§ **TASK PROMPT**:
Take from the material every line containing the string "clip" and copy it.

§ **DATASET EXTRACT**:
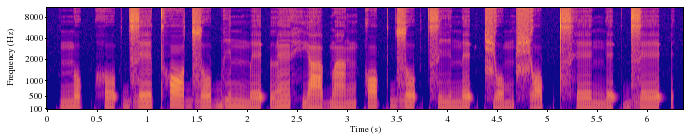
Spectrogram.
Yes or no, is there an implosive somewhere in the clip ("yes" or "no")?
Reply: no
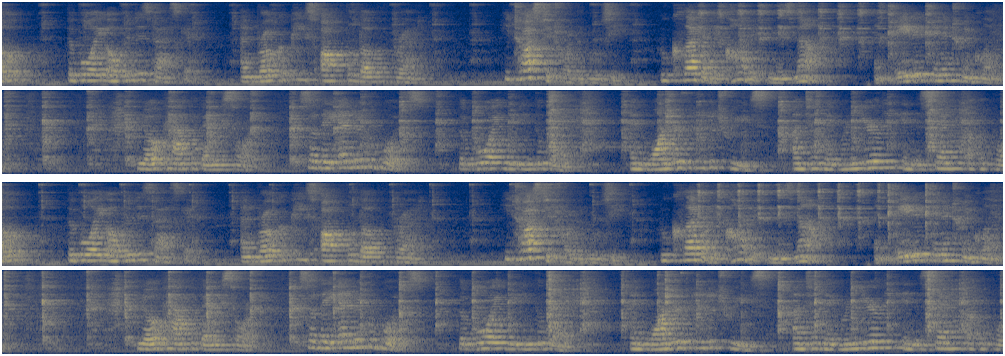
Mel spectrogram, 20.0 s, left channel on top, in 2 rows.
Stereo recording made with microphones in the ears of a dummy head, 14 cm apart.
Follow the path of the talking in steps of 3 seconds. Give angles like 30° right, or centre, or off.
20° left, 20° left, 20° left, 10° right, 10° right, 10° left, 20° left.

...

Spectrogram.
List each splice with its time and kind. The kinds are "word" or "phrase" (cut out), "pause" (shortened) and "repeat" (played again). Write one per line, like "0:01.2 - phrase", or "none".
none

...

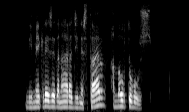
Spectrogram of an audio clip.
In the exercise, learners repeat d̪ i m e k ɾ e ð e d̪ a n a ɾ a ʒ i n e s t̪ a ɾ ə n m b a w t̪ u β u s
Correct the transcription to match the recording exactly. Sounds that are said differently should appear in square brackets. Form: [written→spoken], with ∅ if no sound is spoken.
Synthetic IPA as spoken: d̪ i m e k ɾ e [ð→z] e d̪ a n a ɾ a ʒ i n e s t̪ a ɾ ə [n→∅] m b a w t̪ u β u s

§ **TASK SOLUTION**:
Yes or no, is there an implosive somewhere in the clip ("yes" or "no")?
Spectrogram of an audio clip.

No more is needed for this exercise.